Keynote Speakers

Nicholas Coops (University of British Columbia, Canada)

Towards near real time forest inventory using satellite and laser scanning data

Nicholas Coops is a faculty member in the Department of Forest Resources Management at UBC, and holds a Canada Research Chair (CRC) in remote sensing. He obtained his PhD from the Royal Melbourne Institute of Technology in Melbourne, Australia, and then worked at CSIRO, the Australian government research labs.

Nicholas’ research focuses on the application of remote sensing imagery to the monitoring and mapping of forest and vegetation health and productivity. A key research focus is the development of forest inventory techniques using high spatial resolution optical remote sensing imagery and LiDAR.

Laura Duncanson (University of Maryland, USA)

Global forest biomass budgets from GEDI and ICESat-2 – How can satellite data inform forest conservation and policy

Laura Duncanson is an Assistant Professor of Geographical Sciences at the University of Maryland, College Park. She received her B.Sc. Hons. from Queen’s University if Kingston, Ontario, MSc at the University of Victoria, and PhD from the University of Maryland, College Park in 2015.

Her research focuses on using LiDAR remote sensing for biomass mapping, ecological studies, and policy relevant applications. She has worked with spaceborne LiDAR for over a decade starting with ICESat’s GLAS, and has worked for the past five years on algorithm development for GEDI’s biomass products.

Dr. Kate Fickas (Ladies of Landsat)

Community over Competition

The Ladies of Landsat is a supportive and intersectional organization for underrepresented earth observation scientists. The Twitter-based organization was founded in 2018 by Dr. Kate Fickas and joined soon after by co-director Dr. Morgan Crowley and lead-organizers Dr. Flávia de Souza Mendes, Dr. Meghan Halabisky, and Dr. Crista Straub. Led by a group of women hoping to make the field of Earth observation (EO) more equitable and inclusive for underrepresented scientists, they now have grown over 10,300 members on Twitter. 

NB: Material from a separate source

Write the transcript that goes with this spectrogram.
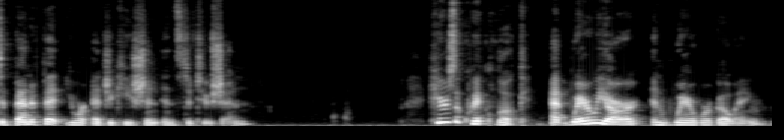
to benefit your education institution. Here's a quick look at where we are and where we're going.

In this talk, Dr. Fickas discusses how the field of EO has been dominated by the voices of those who have historically held positions of power, and how Ladies of Landsat are working from multiple directions to achieve a broader mission to make an impact on the field. First, they work bottom-up to amplify the representation of women and other underrepresented scientists in EO science. Second, they lead top-down calls for action from leaders in power and active allies who have the capacity to change the status quo when it comes to diversity, equity, justice, inclusion, and accessibility (DEJIA) in remote sensing.  

It’s an exciting time to be in the field of EO as significant advances are being made every day towards increased gender representation. In the past, barriers to mentorship, data accessibility, education, outreach, and collaboration limited women and other underrepresented scientists from using remote sensing and EO. However, these barriers continue to be broken down with the burst of free and open cyberinfrastructure, open science, and accessible communication. With a more diverse, equitable, and inclusive EO community comes more thoughtful, meaningful, and innovative research and applications. Importantly, there is also an increase in representation of who is using the data along with this progress, which is essential for girls and women of all ages to see that folks from all backgrounds, careers, and fields can be part of a broader EO community.  

Plenary Panel: Diversity and inclusivity of local and Indigenous community knowledge in earth observation

Following Dr. Fickas’ introduction to Ladies of Landsat and DEJIA in earth observation, she will moderate a panel of earth observation and social scientists who will discuss the importance of including local and indigenous community voices and knowledge in forestry earth observation research. Because of the current and increasing breadth of earth observation sensors and access to analysis and tools it is more possible now than ever to research an area of the globe without having ever visited that location. Incorporating local ecological and cultural knowledge in remote sensing of forested systems creates the opportunity for more impactful research, meaningful collaborations, and a deeper understanding of ecological systems. The panel will touch on paths towards and barriers to inclusion of local ecological knowledge in earth observation as well as success stories of this type of collaborative science.